→ Record excerpts:
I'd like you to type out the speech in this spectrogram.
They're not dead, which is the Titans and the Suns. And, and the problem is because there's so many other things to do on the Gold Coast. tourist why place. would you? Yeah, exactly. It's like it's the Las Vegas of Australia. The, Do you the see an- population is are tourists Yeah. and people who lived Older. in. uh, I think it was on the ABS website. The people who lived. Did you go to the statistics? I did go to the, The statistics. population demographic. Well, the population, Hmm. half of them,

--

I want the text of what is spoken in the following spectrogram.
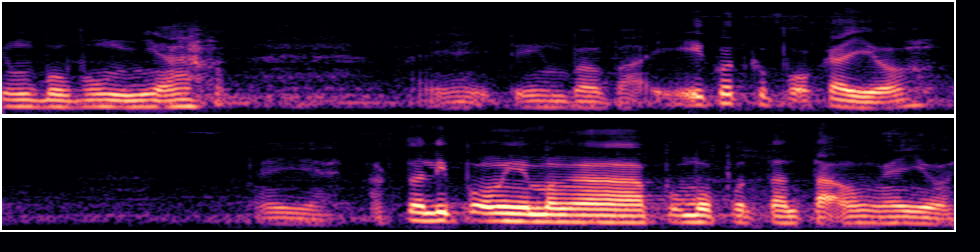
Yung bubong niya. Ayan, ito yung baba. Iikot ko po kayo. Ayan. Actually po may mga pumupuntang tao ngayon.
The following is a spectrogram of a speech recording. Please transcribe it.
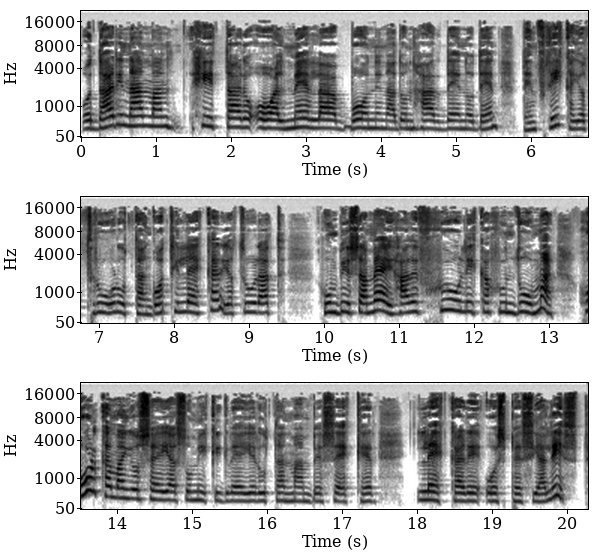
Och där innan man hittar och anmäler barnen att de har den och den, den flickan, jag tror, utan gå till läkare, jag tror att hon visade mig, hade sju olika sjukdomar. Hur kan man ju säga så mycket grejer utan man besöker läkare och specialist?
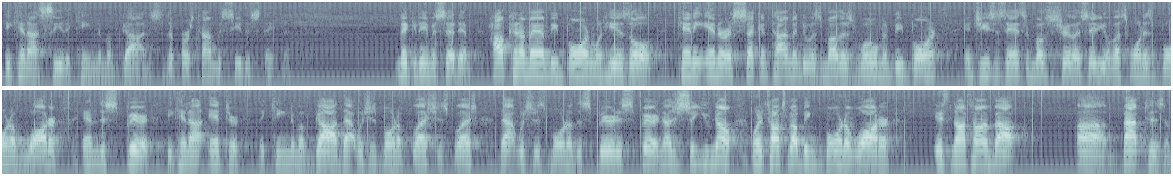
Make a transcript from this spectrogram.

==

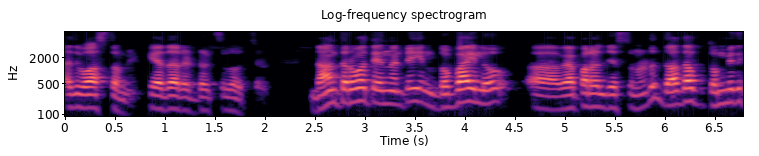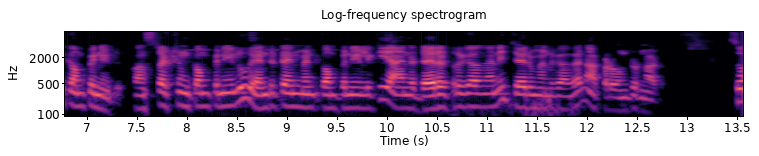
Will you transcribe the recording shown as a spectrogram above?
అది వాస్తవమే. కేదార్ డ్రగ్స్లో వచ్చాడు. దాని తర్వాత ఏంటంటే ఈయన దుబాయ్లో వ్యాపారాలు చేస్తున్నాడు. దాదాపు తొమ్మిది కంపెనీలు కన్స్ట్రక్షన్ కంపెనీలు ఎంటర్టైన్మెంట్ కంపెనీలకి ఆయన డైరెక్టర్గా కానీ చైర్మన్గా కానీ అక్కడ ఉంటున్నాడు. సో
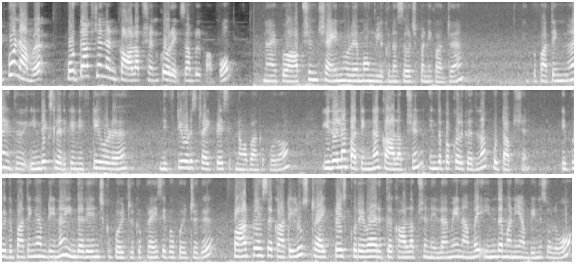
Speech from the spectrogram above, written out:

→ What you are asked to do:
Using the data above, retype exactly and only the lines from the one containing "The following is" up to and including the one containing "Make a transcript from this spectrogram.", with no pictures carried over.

→ Result of this exercise:
The following is a spectrogram of a speech recording. Please transcribe it.
Och där innan man hittar och anmäler barnen att de har den och den, den flickan, jag tror, utan gå till läkare, jag tror att hon visade mig, hade sju olika sjukdomar. Hur kan man ju säga så mycket grejer utan man besöker läkare och specialist?
Make a transcript from this spectrogram.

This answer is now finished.